**Excerpted records**
+++

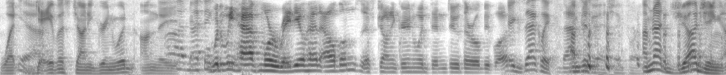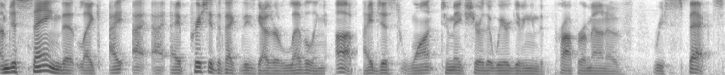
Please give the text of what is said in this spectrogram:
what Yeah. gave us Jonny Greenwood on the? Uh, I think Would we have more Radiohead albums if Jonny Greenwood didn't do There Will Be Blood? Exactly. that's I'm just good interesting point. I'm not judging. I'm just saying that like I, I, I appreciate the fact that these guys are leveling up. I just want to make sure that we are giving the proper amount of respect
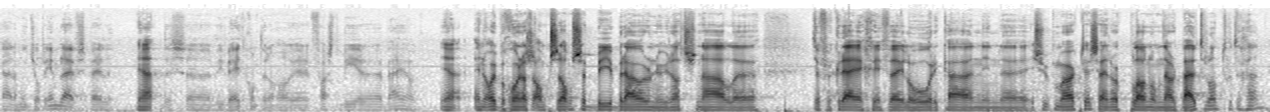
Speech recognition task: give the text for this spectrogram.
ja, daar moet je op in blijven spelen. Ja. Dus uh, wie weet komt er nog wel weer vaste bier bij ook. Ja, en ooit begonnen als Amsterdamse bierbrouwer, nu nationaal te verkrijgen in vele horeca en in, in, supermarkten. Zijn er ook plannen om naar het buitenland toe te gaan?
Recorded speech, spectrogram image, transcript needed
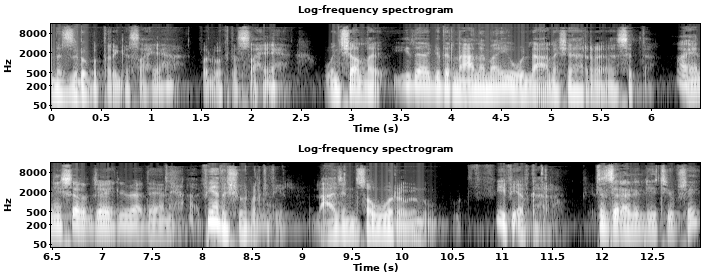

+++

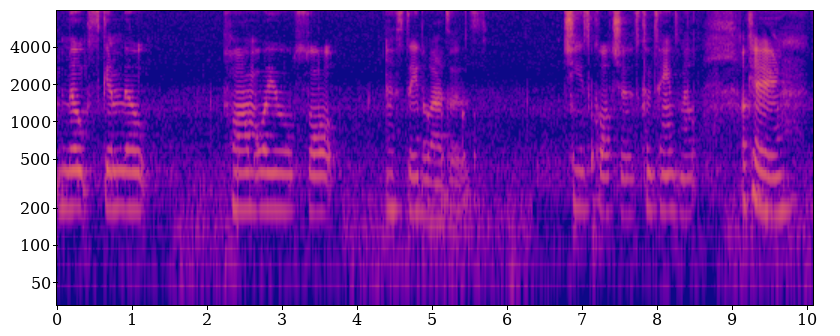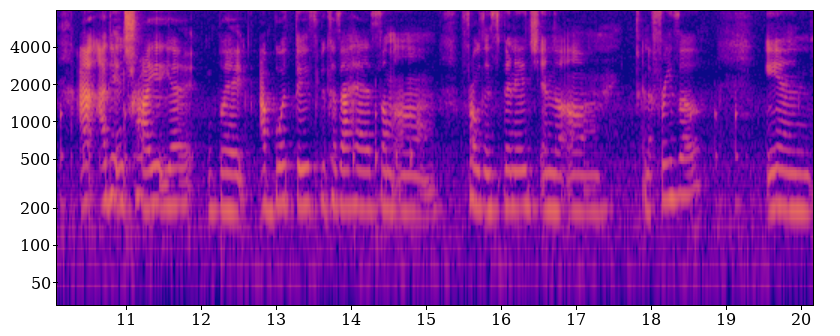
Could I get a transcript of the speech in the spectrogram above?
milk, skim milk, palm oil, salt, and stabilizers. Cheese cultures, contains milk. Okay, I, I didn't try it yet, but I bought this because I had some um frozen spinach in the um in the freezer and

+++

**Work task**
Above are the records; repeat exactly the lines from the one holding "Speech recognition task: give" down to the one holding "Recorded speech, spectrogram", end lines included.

**Answer to the problem**
Speech recognition task: give the text for this spectrogram.
ja, daar moet je op in blijven spelen. Ja. Dus uh, wie weet komt er nog wel weer vaste bier bij ook. Ja, en ooit begonnen als Amsterdamse bierbrouwer, nu nationaal te verkrijgen in vele horeca en in, in, supermarkten. Zijn er ook plannen om naar het buitenland toe te gaan?
Recorded speech, spectrogram image, transcript needed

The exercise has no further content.